The Hoosier Cavefish is mainly found in caves developed in carbonate rock of the Crawford-Mammoth Cave Uplands in the United States. These subterranean species are distributed among sixty-eight caves and six springs throughout the state of Indiana. The area is bounded by the Ohio River and the Eastern Fork of the White River. Researchers have discovered that the fish is not found in those caves that had been covered in ice during the Pleistocene Period. It is basically found in pools, slow-moving cave runoffs and streams. The Hoosier Cavefish thrives in shallow depths of 10 cm to 2 metres. The Hoosier Cavefish also displays a preference for larger pools with boulders, crevasses and ledges.
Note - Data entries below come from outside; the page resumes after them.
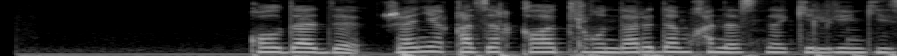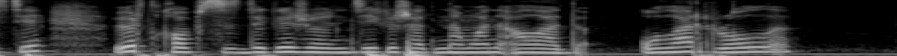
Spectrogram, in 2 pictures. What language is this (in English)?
Kazakh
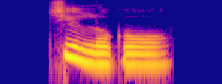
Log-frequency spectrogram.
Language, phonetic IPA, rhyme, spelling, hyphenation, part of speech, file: Hungarian, [ˈt͡ʃilːoɡoː], -ɡoː, csillogó, csil‧lo‧gó, verb / adjective, Hu-csillogó.ogg
- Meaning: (verb) present participle of csillog; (adjective) glistening, glittering, sparkling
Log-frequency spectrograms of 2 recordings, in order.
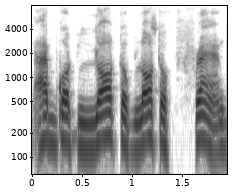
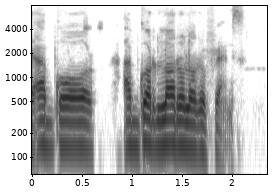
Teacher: in some parts of the united kingdom people replace the t sound by r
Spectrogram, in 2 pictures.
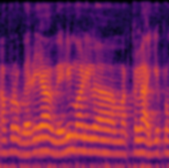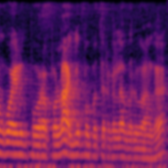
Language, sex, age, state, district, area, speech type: Tamil, male, 60+, Tamil Nadu, Erode, rural, spontaneous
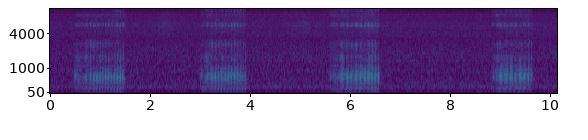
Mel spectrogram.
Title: 8/18/2013 snoring 2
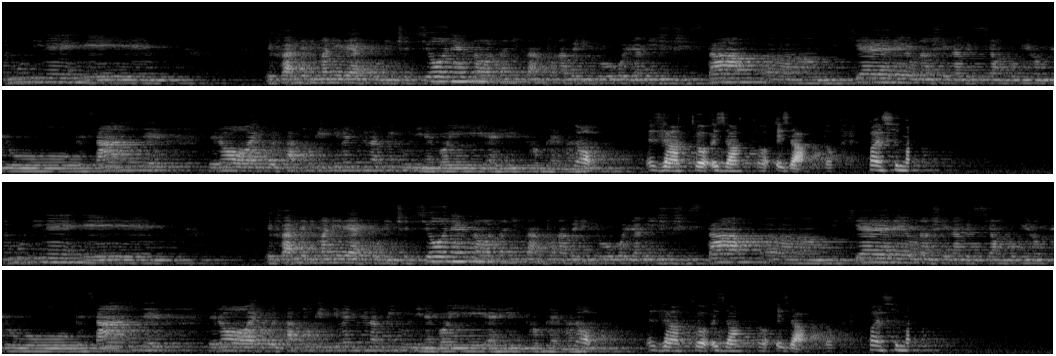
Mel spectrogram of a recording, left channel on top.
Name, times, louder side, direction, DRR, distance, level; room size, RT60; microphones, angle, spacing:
voice 1, 0.0-1.6 2.6-16.5, equal, 20° right, 5.5 m, -34 dB
voice 2, 17.0-18.6 19.2-19.6, left 4 dB, 50° left, 0.8 m, -27 dB
29.0 x 25.0 x 6.0 m
head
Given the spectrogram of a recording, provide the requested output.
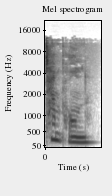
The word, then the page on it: tampon: British English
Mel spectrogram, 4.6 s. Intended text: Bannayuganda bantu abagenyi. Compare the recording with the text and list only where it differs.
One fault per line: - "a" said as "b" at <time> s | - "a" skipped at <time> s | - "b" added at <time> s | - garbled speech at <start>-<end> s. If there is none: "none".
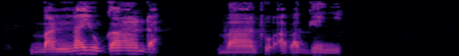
none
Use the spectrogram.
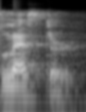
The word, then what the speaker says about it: Leicester: have you on board from Leicester pronounced Leicester okay in the UK nice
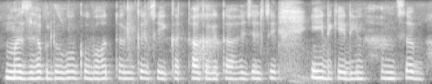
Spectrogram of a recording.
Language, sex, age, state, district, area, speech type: Urdu, female, 18-30, Bihar, Khagaria, urban, spontaneous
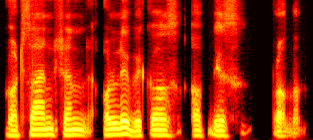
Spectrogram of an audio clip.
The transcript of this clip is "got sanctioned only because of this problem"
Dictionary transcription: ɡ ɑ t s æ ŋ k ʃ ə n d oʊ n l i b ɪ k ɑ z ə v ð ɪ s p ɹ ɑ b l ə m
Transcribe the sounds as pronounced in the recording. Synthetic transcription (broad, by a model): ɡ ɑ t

During high flow conditions, such as during monsoon, the fish choose to seek refuge under ledges, crevices and other breakdown areas.
This unique and interesting species of blind cavefish is actually under threat due to a wide plethora of factors. Sedimentation from agricultural runoff and soil pollution due to the use of pesticides and fertilisers are two major threats stemming from human intervention. Apart from that, human encroachment of protected species habitats, quarrying and mining, and scientific exploitation are a few other threats to the Hoosier Cavefish.
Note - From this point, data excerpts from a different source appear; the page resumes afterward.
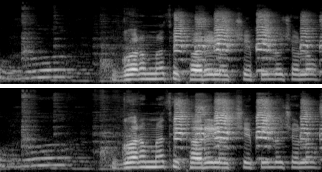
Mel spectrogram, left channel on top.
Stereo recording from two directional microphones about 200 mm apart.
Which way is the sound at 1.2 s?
20° right (ahead or behind).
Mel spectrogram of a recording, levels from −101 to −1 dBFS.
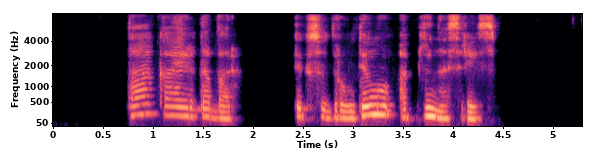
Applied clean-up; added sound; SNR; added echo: neural mask model Resemble Enhance denoiser.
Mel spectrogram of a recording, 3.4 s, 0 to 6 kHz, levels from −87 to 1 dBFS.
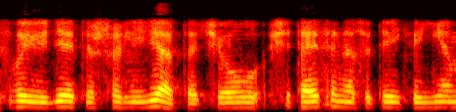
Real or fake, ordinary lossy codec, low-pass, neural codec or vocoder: fake; MP3, 32 kbps; 5.4 kHz; codec, 16 kHz, 4 kbps, FreqCodec, smaller model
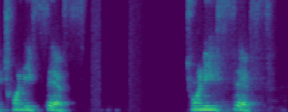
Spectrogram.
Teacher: you're saying fth that is very hard to say in english many americans simply don't pronounce the th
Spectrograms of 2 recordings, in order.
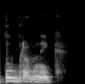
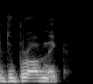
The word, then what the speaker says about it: Dubrovnik: And then I had to explain, and I used only one word to explain my country, which was Dubrovnik, or how you say it in America, Dubrovnik.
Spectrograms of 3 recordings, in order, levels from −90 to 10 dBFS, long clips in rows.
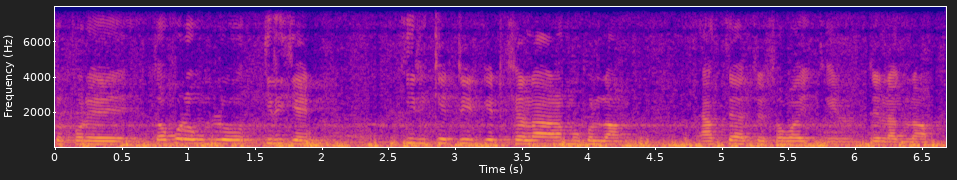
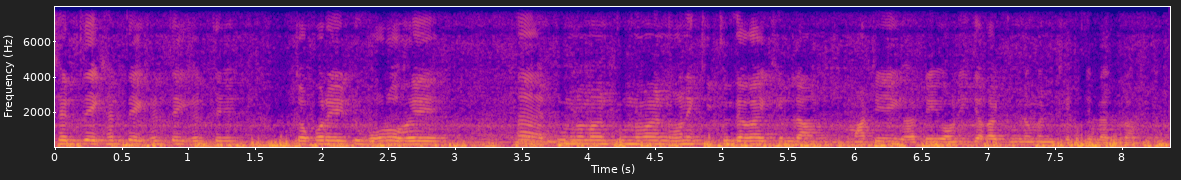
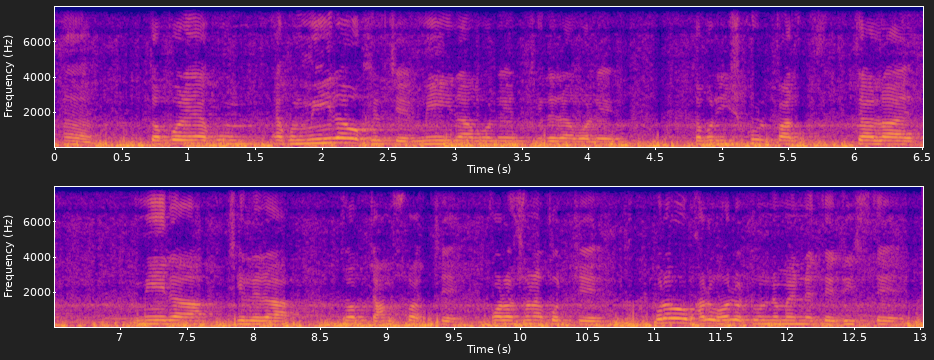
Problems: constant background noise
The Hoosier Cavefish is a very precious example of a stygobiotic species and is thus immensely valuable from a scientific point of view. The state of Indiana also has legislation in place to ensure the conservation of these rare Amblyopsidae fishes. The Hoosier Cavefish is classified under “vulnerable” in the ‘IUCN Red List‘. Quarrying is a very significant risk to the cavefish population as many cavefish populations have been completely eliminated. One of the notable places where it is known to occur is in the Spring Mill State Park in Bloomington, Indiana.
This unique and interesting species of fish is a formidable example of how versatile life can be. Life always finds a way – and millions of years of evolution have led to the discovery of some of the most interesting aquatic species on this planet. The Hoosier Cavefish is one of the most monumental discoveries and accomplishments in the field of ichthyology.
Subterranean regions like caves and karsts always have an aura of mystery surrounding them. Life at such lightless, dark depths is considerably deviant from life at the surface. The study of interesting species like the Hoosier Cavefish gives scientists a rare opportunity to understand the delicate balance in biodiversity that exists in these places.
STSTW Media strives to deliver accurate information through careful research. However, things can go wrong. If you find the above article inaccurate or biased, please let us know at [email protected]
Life Without Light: A Journey to Earth’s Dark Ecosystems | By Melissa Stewart
Non-fiction > Science